Since QR codes nearly always contain links to websites (although they can encode other content), it’s feasible for cybercriminals to generate a malicious QR code that, when scanned, directs victims to deceptive websites, prompts unwanted app downloads, or initiates malicious actions like payments. Discreetly placing fake QR codes over legitimate ones, such as on public advertisements or payment terminals is a clever way of exploiting the growing trust in these black-and-white patterns.

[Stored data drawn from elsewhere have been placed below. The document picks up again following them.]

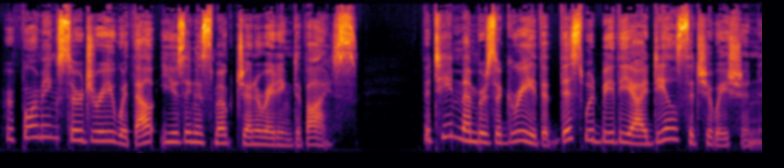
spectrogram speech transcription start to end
performing surgery without using a smoke generating device. The team members agree that this would be the ideal situation,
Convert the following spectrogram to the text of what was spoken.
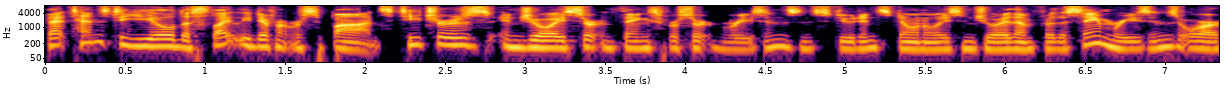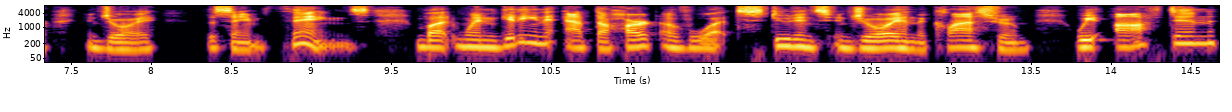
that tends to yield a slightly different response. Teachers enjoy certain things for certain reasons, and students don't always enjoy them for the same reasons or enjoy the same things. But when getting at the heart of what students enjoy in the classroom, we often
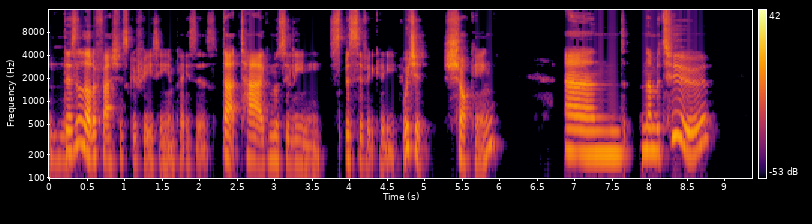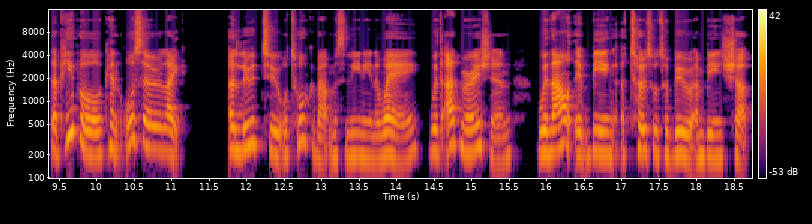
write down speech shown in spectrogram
mhm. There's a lot of fascist graffiti in places that tag Mussolini specifically, which is shocking. And number two, that people can also like allude to or talk about Mussolini in a way with admiration without it being a total taboo and being shut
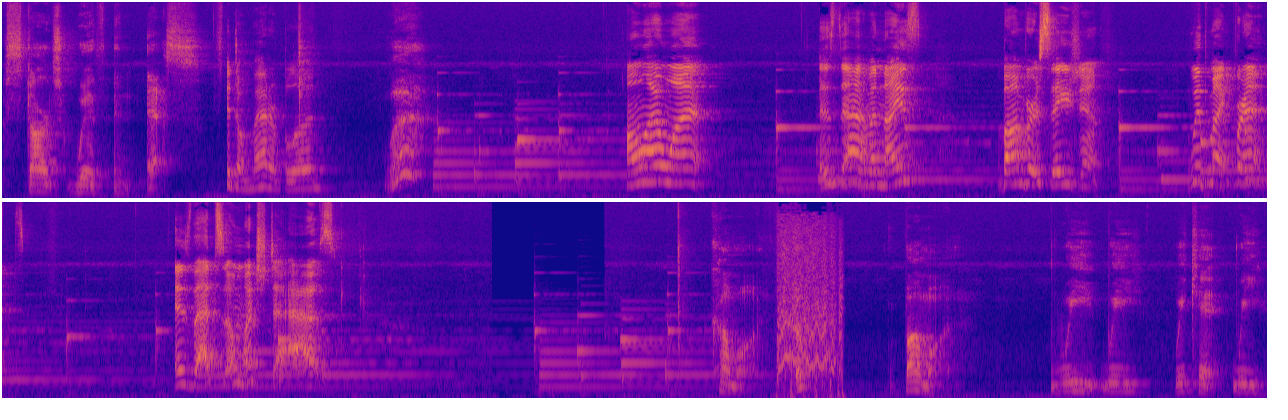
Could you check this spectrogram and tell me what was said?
starts with an S. It don't matter, blood. What? All I want is to have a nice conversation with my friends. Is that so much to ask? Come on. Bum on. We we we can't we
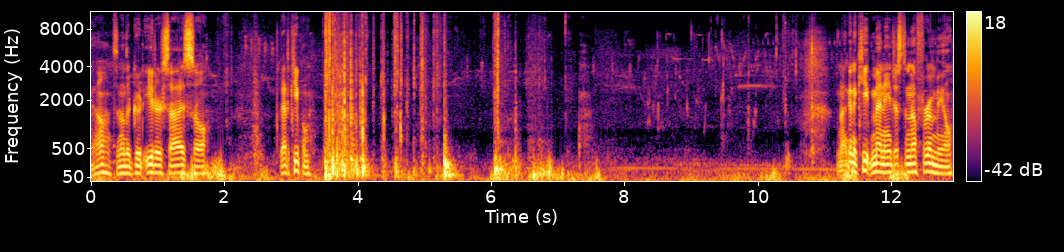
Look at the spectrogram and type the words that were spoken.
Yeah, it's another good eater size, so got to keep them. I'm not gonna keep many, just enough for a meal.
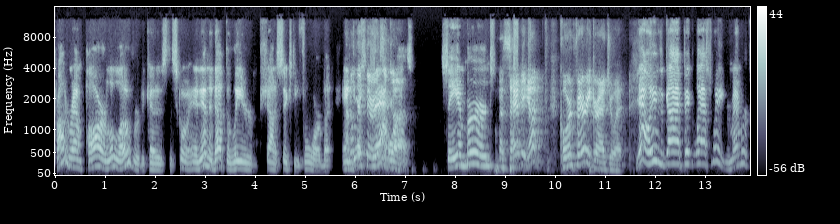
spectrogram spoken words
probably around par or a little over because the score, it ended up the leader shot a 64, but, and I don't think there that was. Sam Burns. Sammy, yeah, Korn Ferry graduate. Yeah, well, he was the guy I picked last week, remember?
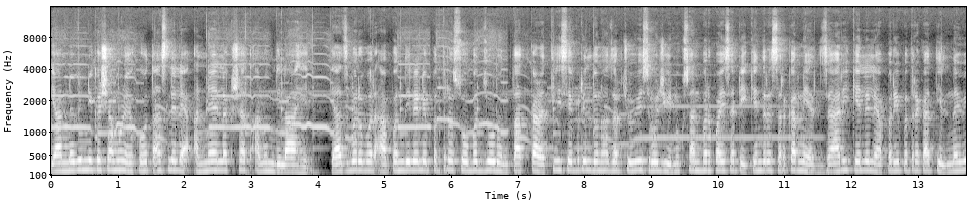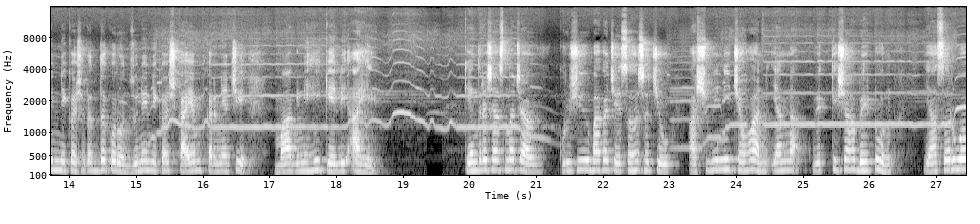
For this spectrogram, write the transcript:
या नवीन निकषामुळे होत असलेल्या अन्याय लक्षात आणून दिला आहे. त्याचबरोबर आपण दिलेले पत्र सोबत जोडून तात्काळ तीस एप्रिल दोन हजार चोवीस रोजी नुकसान भरपाईसाठी केंद्र सरकारने जारी केलेल्या परिपत्रकातील नवीन निकष रद्द करून जुने निकष कायम करण्याची मागणीही केली आहे. केंद्र शासनाच्या कृषी विभागाचे सहसचिव अश्विनी चव्हाण यांना व्यक्तिशः भेटून या सर्व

In one recent example targeting employees, spoofed Microsoft security alerts directed employees to update their account’s security settings via QR codes. But these codes directed users to malicious sites where threat actors stole their credentials. Combating the threat of QR code phishing calls for greater public awareness about this social engineering technique along with using secure QR scanners that offer URL preview features.
While a lot of cybersecurity advice highlights the value of turning on multi-factor authentication (MFA), hackers have started to exploit certain implementations of this stronger authentication method. So-called MFA fatigue attacks prey on the weariness and frustration users might feel when frequently prompted for multiple authentication factors, especially if the process is cumbersome or repetitive.

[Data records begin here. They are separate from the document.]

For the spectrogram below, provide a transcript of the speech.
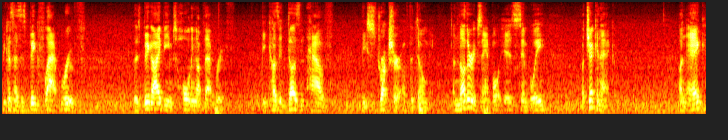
because it has this big flat roof. There's big I-beams holding up that roof because it doesn't have the structure of the doming. Another example is simply a chicken egg. An egg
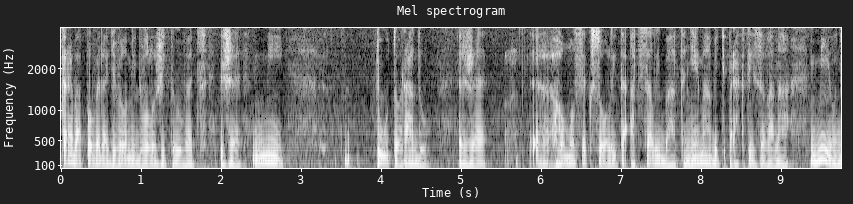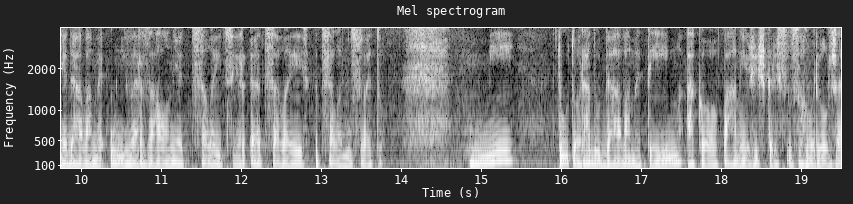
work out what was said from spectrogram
Treba povedať veľmi dôležitú vec, že my túto radu, že e, homosexualita a celibát nemá byť praktizovaná, my ju nedávame univerzálne celej, e, celej, celému svetu. My túto radu dávame tým, ako pán Ježiš Kristus hovoril, že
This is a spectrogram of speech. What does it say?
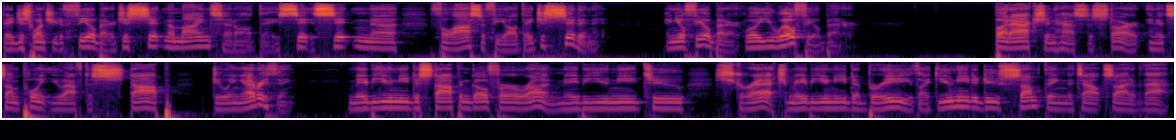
They just want you to feel better. Just sit in a mindset all day. Sit sit in a philosophy all day. Just sit in it and you'll feel better. Well, you will feel better. But action has to start and at some point you have to stop doing everything. Maybe you need to stop and go for a run. Maybe you need to stretch. Maybe you need to breathe. Like you need to do something that's outside of that.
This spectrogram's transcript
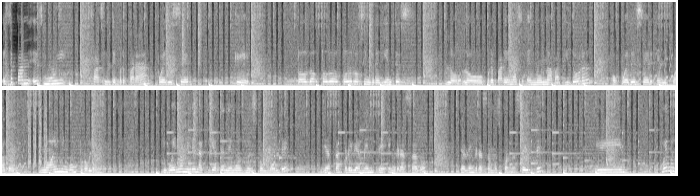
Este pan es muy fácil de preparar, puede ser que todo, todo, todos los ingredientes lo, lo preparemos en una batidora o puede ser en licuadora. No hay ningún problema. Y bueno, miren aquí ya tenemos nuestro molde. Ya está previamente engrasado. Ya lo engrasamos con aceite. Y bueno,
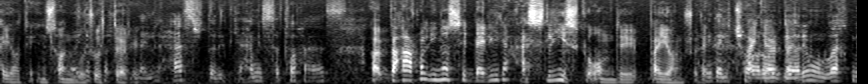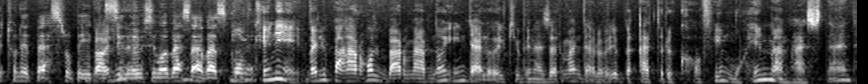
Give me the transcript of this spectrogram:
حیات انسان وجود داره. دلیل حصر دارید که همین ستا هست؟ به هر حال اینا سه دلیل اصلی است که عمده بیان شده. اگه دلیل چهارم بیاریم اون وقت می‌تونه بحث رو به یک بله. سیما بحث عوض کنه ممکنه ولی به هر حال بر مبنای این دلایل که به نظر من دلایل به قدر کافی مهمم هستند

Over time, repeated MFA prompts can desensitize users and make them more likely to approve authentication requests without thorough scrutiny. Attackers target this fatigue by flooding users with fake MFA prompts in a push bombing attack. Amidst the deluge of push notifications, target users might inadvertently approve a malicious request.
One option for defending against MFA fatigue attacks is for companies to use biometrics or token-based MFA solutions. However, this doesn’t address the threat outside of business contexts for people using personal apps and online services. Companies that use push notifications or one time codes should consider an adaptive approach that only requires these extra authentication steps for high-risk transactions or unusual logins.

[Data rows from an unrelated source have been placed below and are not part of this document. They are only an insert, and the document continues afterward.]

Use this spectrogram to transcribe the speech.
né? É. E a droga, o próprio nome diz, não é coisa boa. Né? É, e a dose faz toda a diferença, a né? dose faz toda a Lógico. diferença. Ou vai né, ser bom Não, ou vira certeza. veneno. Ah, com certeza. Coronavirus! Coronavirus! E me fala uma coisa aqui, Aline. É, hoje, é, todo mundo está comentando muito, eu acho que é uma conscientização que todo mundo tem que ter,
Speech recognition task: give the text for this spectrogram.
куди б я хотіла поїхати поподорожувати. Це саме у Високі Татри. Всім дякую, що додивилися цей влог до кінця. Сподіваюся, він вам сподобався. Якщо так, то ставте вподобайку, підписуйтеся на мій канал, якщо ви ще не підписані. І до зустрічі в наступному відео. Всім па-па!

With AI continuing to advance at a rapid pace, deepfake technology gets more impressive with each passing month. Even as far back as 2019, the CEO of a UK energy company transferred €220,000 to a scammer after being fooled by a deepfake phone call pretending to be his boss, the CEO of the firm’s German parent company. If deepfakes could fool people four years ago, there is likely to be a coming onslaught of these attacks as the technology improves.
Deepfake phishing is a social engineering technique that uses deep learning algorithms to generate audio and/or visual content that convincingly mimics a person’s speech patterns, facial expressions, and mannerisms. Imagine receiving a video message from your company’s CEO urgently requesting a funds transfer or an email accompanied by a voice memo from a coworker asking for confidential data. If the deepfake is convincing enough, many would comply without suspicion.
Given the strikingly convincing nature of these scams, an important defensive measure is to enforce stricter verification protocols, especially for requests involving sensitive information or financial transactions. Multi-factor authentication, follow-up calls, and in-person confirmations are a few examples of what businesses can do to counteract deepfake phishing attacks.
Awareness Is Key
Defending against the latest social engineering techniques in a business context starts with companies promoting effective and ongoing security awareness among employees.
DIESEC supports modern social engineering awareness by running simulated tests using the latest attack vectors, and tailoring a social engineering awareness campaign based on the results of these tests.